TAIPEI -- During a high-profile visit to Taiwan by a U.S. official last week, 18 Chinese aircraft buzzed the self-ruling island claimed by China. Taiwan scrambled fighter jets in response and labeled China's infringement a "serious provocation" and a "threat to regional stability."
Beijing has accused Washington and Taipei of "collusion," saying the military action was necessary for "protecting national sovereignty and territorial integrity." China has long claimed Taiwan as part of its "sacred" sovereign territory to be unified with the Chinese mainland, by force if necessary.
Saber-rattling has become increasingly commonplace in recent years across the diplomatically tense Taiwan Strait, a waterway that has been the center of three military crises -- the latest in 1995 and 1996, when Chinese missile tests led to the U.S. sending aircraft carrier groups to the region.
Here are five things to know about the escalating tensions:
What is the latest situation?
Chinese military aircraft have entered Taiwan's air defense identification zone six times in the past seven days, with some crossing the sensitive midline of the Taiwan Strait -- an unofficial buffer zone between China and Taiwan.
Relations between Taipei and Beijing have soured since Tsai Ing-wen first became president in 2016. While Tsai's Democratic Progressive Party supports formal Taiwan independence -- a red line for China -- she has expressed support for the status quo and argues that Taiwan, officially named the Republic of China, is already an independent nation. China has launched a campaign to squeeze Taiwan's international presence and force the island to accept its "one China" principle.
Why is China becoming more aggressive now?
Taiwan is expanding its global ties amid the U.S.-China trade, tech and security tensions and the growing global distrust of China. Top officials from both the U.S. and Europe have visited in the last month, angering Beijing.
China is also facing increased international pressure over alleged human rights abuses in Xinjiang and its passing of a national security law in Hong Kong.
Taiwan's foreign minister has said Beijing may be jostling with Taipei to distract its population from the country's economic slowdown. With the world preoccupied with battling the COVID-19 pandemic, some observers have suggested that China may believe now is the time to pressure Taiwan. The upcoming U.S. presidential election -- predicted to be tumultuous -- may also render Taiwan's most powerful backer unable to quickly intervene in the event of conflict.
What is at stake?
Taiwan is a thriving democracy home to nearly 24 million people, the vast majority of whom reject rule by China. It is considered one of the most liberal economies in Asia and regularly tops regional rankings on free speech.
It is also a key part of the global technology supply chain, from chip manufacturing to iPhone components. Any attack on the tech powerhouse would disrupt global electronics supply, especially as the island's tech giants make the majority of the world's most advanced chips.
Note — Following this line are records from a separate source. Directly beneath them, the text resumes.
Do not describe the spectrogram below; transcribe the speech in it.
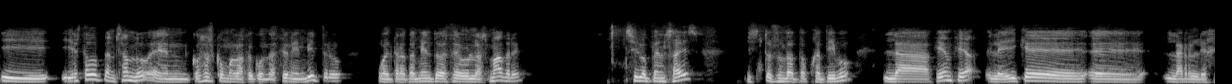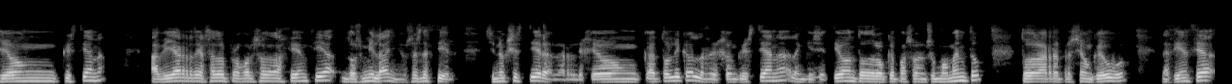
Y, he estado pensando en cosas como la fecundación in vitro o el tratamiento de células madre. Si lo pensáis, esto es un dato objetivo, la ciencia, leí que eh, la religión cristiana había regresado el progreso de la ciencia dos mil años. Es decir, si no existiera la religión católica, la religión cristiana, la Inquisición, todo lo que pasó en su momento, toda la represión que hubo, la ciencia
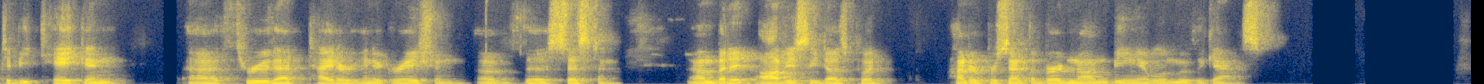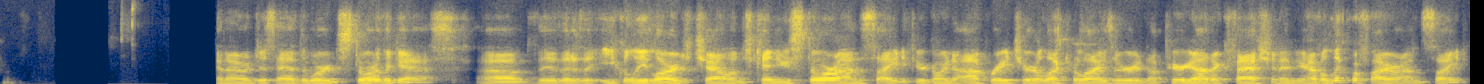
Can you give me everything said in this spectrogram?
to be taken uh, through that tighter integration of the system. Um, but it obviously does put 100% the burden on being able to move the gas. And I would just add the word store the gas. Uh, there, there's an equally large challenge. Can you store on site? If you're going to operate your electrolyzer in a periodic fashion and you have a liquefier on site,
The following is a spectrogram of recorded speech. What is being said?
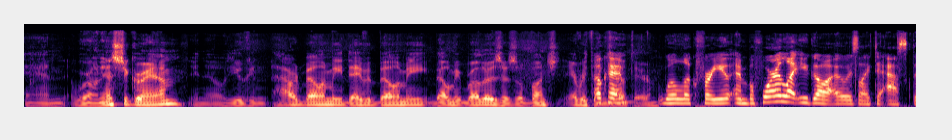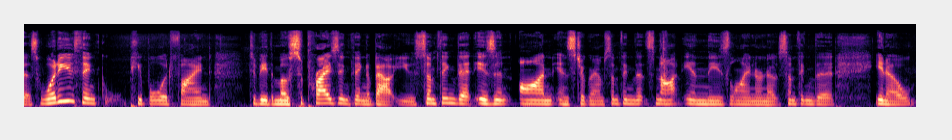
and we're on Instagram. You know, you can Howard Bellamy, David Bellamy, Bellamy Brothers. There's a bunch, everything's Okay. out there. We'll look for you. And before I let you go, I always like to ask this What do you think people would find to be the most surprising thing about you? Something that isn't on Instagram, something that's not in these liner notes, something that, you know,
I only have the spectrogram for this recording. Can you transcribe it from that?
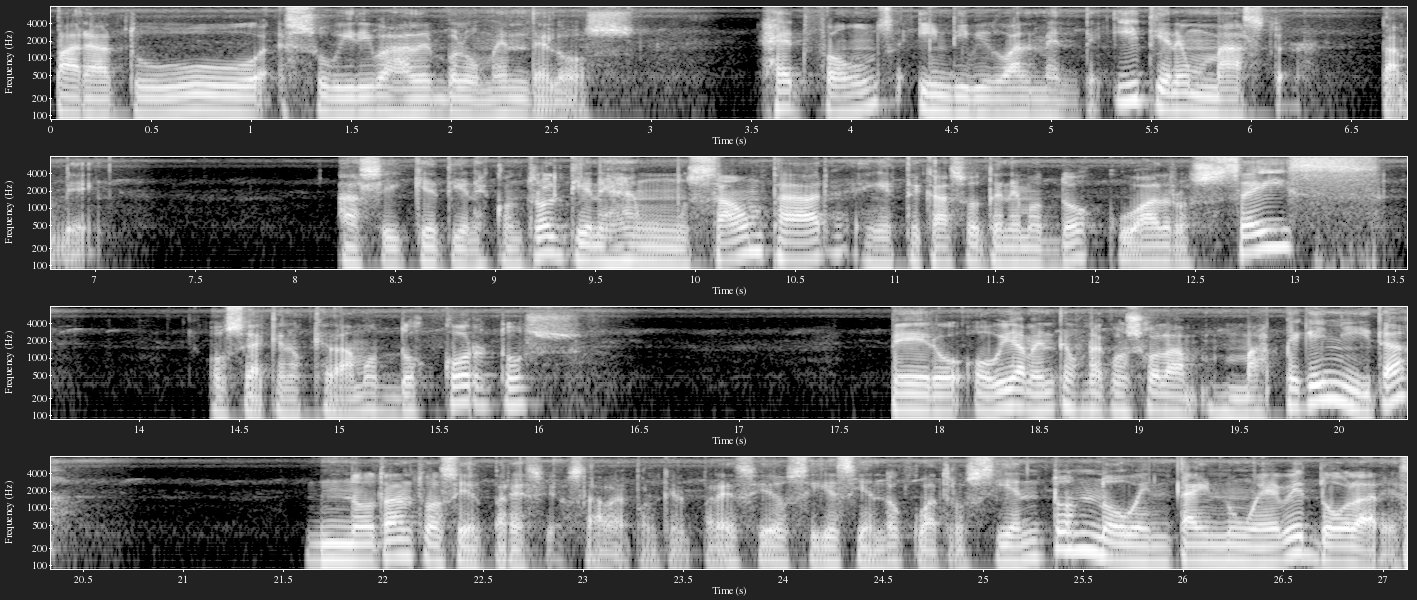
para tú subir y bajar el volumen de los headphones individualmente. Y tiene un master también. Así que tienes control, tienes un soundpad. En este caso tenemos dos cuadros 6. O sea que nos quedamos dos cortos. Pero obviamente es una consola más pequeñita. No tanto así el precio, ¿sabes? Porque el precio sigue siendo 499 dólares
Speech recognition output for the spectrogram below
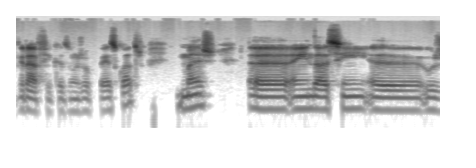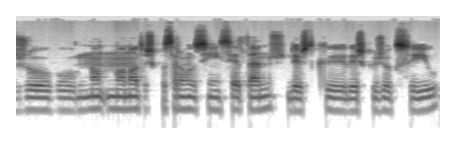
gráfica de um jogo PS4, mas uh, ainda assim uh, o jogo, não, não, notas que passaram assim 7 anos desde que, desde que o jogo saiu,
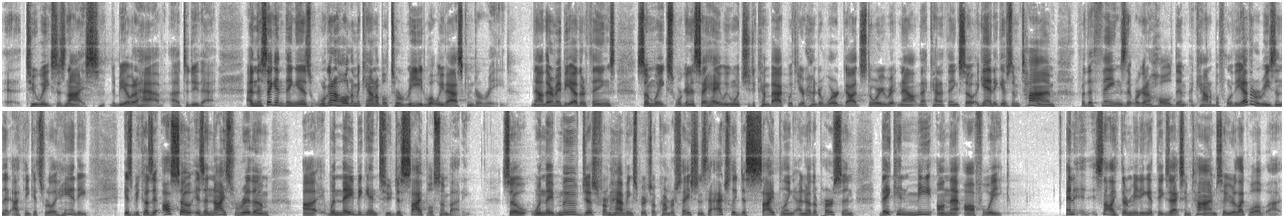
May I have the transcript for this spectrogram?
uh, two weeks is nice to be able to have uh, to do that. And the second thing is, we're going to hold them accountable to read what we've asked them to read. Now, there may be other things. Some weeks we're going to say, hey, we want you to come back with your 100 word God story written out and that kind of thing. So, again, it gives them time for the things that we're going to hold them accountable for. The other reason that I think it's really handy is because it also is a nice rhythm uh, when they begin to disciple somebody. So, when they've moved just from having spiritual conversations to actually discipling another person, they can meet on that off week. And it's not like they're meeting at the exact same time. So you're like, well, uh,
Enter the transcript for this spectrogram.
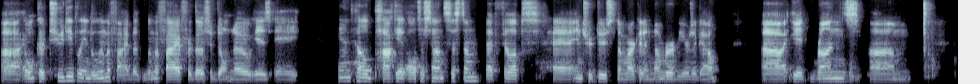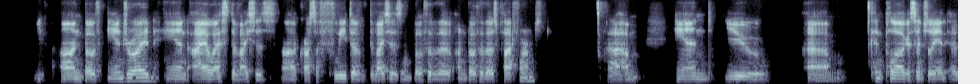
Uh, I won't go too deeply into Lumify, but Lumify, for those who don't know, is a handheld pocket ultrasound system that Philips introduced to the market a number of years ago. Uh, it runs um, on both Android and iOS devices uh, across a fleet of devices in both of the on both of those platforms. Um, and you um, can plug essentially a, a,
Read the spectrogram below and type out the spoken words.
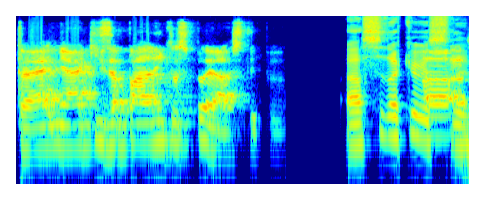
To je nějaký zapálený cosplayář, typu. Já si taky myslím.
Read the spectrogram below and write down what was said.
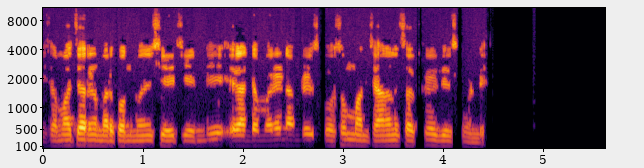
ఈ సమాచారాన్ని మరి కొంతమంది షేర్ చేయండి. ఇలాంటి మరిన్ని అప్డేట్స్ కోసం మన ఛానల్ని సబ్స్క్రైబ్ చేసుకోండి.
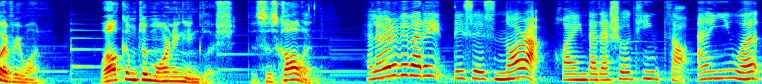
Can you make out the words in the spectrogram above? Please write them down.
everyone. Welcome to Morning English. This is Colin. Hello, everybody. This is Norah. 欢迎大家收听早安英文。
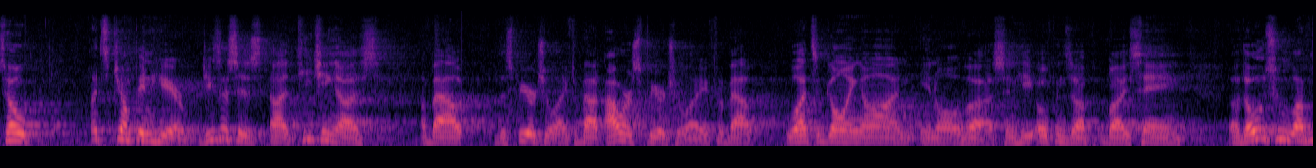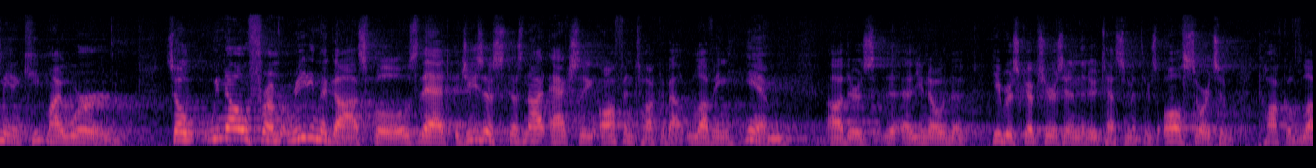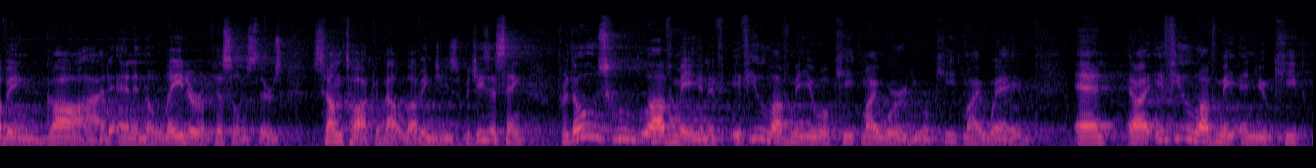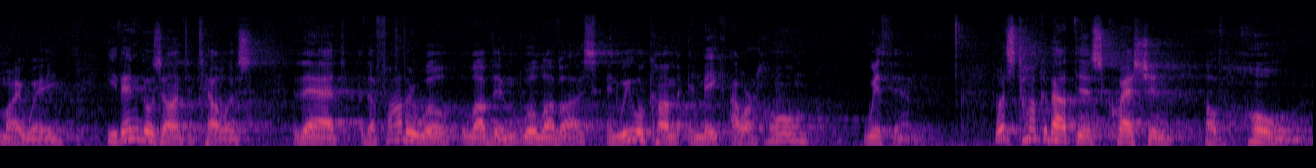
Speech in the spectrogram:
So let's jump in here. Jesus is uh, teaching us about the spiritual life, about our spiritual life, about what's going on in all of us. And he opens up by saying, uh, Those who love me and keep my word. So we know from reading the Gospels that Jesus does not actually often talk about loving him. Uh, there's, uh, you know, in the Hebrew Scriptures and in the New Testament, there's all sorts of talk of loving God. And in the later epistles, there's some talk about loving Jesus, but Jesus is saying, For those who love me, and if, if you love me, you will keep my word, you will keep my way. And uh, if you love me and you keep my way, he then goes on to tell us that the Father will love them, will love us, and we will come and make our home with them. So let's talk about this question of home.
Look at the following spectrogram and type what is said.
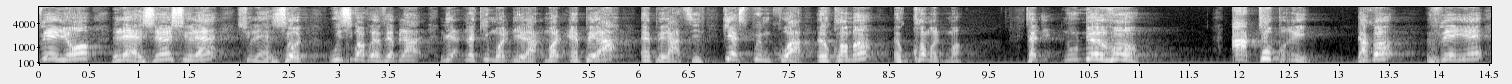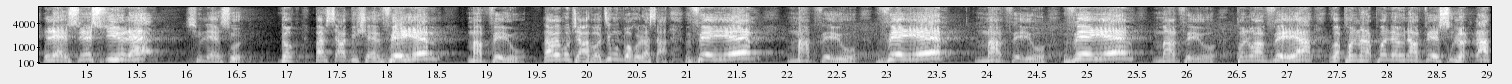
Veillons les uns sur les, sur les autres. Ou si vous avez verbe là, qui mode là, mode impératif. Qui exprime quoi? Un comment? Un commandement. C'est-à-dire, nous devons à tout prix, d'accord? Veiller les uns sur les, sur les autres. Donc, Pasteur Abichet, veillez, ma veille. Là, mon Dieu, dis-moi de ça. Veillez, ma veille. Veillez, ma veille. Veillez, ma veille. Pendant la veille, pendant, pendant une veille sur l'autre là,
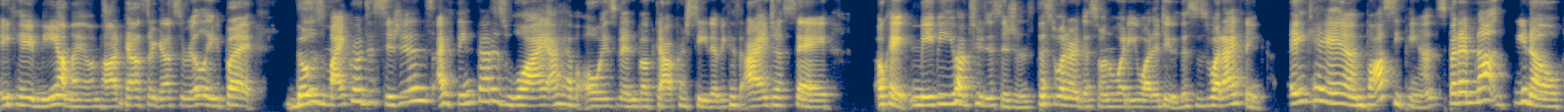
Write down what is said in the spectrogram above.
aka me on my own podcast, I guess, really. But those micro decisions, I think that is why I have always been booked out, Kristina, because I just say, okay, maybe you have two decisions, this one or this one. What do you want to do? This is what I think. AKA I'm bossy pants, but I'm not, you know,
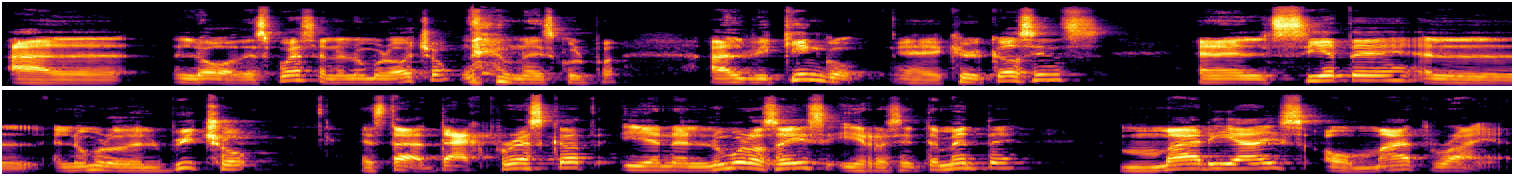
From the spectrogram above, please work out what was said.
al, luego después en el número 8, una disculpa, al vikingo eh, Kirk Cousins, en el 7 el, el número del bicho está Dak Prescott. Y en el número 6 y recientemente Matty Ice o Matt Ryan.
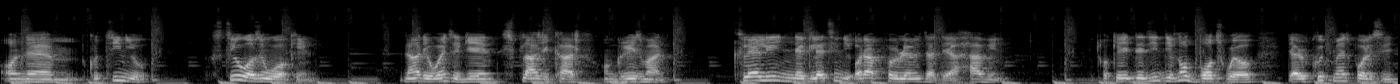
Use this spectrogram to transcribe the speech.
on um, Coutinho, still wasn't working. Now they went again, splashed the cash on Griezmann, clearly neglecting the other problems that they are having. Okay, they did, they've not bought well. Their recruitment policy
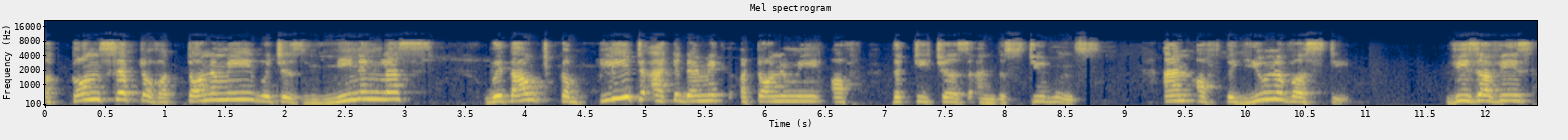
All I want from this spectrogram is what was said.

If tensions become more fraught, the U.S. and its allies may intervene and spark a broader conflict. China could find itself facing a war on multiple fronts, along with sanctions and blockades, and this could ravage its economy and risk domestic unrest.
Can Taiwan defend itself?
Militarily, nuclear-armed China dwarfs Taiwan and has more than 10 times the budget and soldiers. Beijing recently added stealth fighters, aircraft carriers and advanced missiles to its arsenal.
Taiwan's modernized and well-trained military, however, stresses its competence in "asymmetric warfare." The military said this week its missiles are "sufficient for defensive needs."
Under the 1979 Taiwan Relations Act, the U.S. is obliged to help provide Taiwan with the means to defend itself. It is reportedly negotiating with Taiwan a new $7 billion deal on seven major weapon systems, including sea mines, missiles and drones.
In Washington, there are calls for an end to the policy of "strategic ambiguity" on whether America would come to Taiwan's aid in the event of war. Some lawmakers are pushing for assurances that the U.S. would protect Taiwan from Chinese aggression.
How likely is conflict?
Most observers believe neither side wants a war. Indeed, China has emphasized its desire for peaceful "reunification" for decades, and the two sides have not exchanged fire since 1958.
But Taiwan and China have no official dialogue mechanism at present. Tsai has warned that any accident or miscommunication could quickly spiral out of control. James Stavridis, a former NATO supreme allied commander, wrote this week in the Nikkei Asian Review that any moves in Washington to formally recognize Taiwan would have an explosive effect on the U.S.-China relationship and could trigger a full-scale Chinese invasion of the island.
Some military analysts suggest that persistent flights by reconnaissance planes mean China is assessing Taiwan's defenses ahead of an attack. And Chinese state media have said the recent large-scale military maneuvers were a rehearsal for an invasion of the island.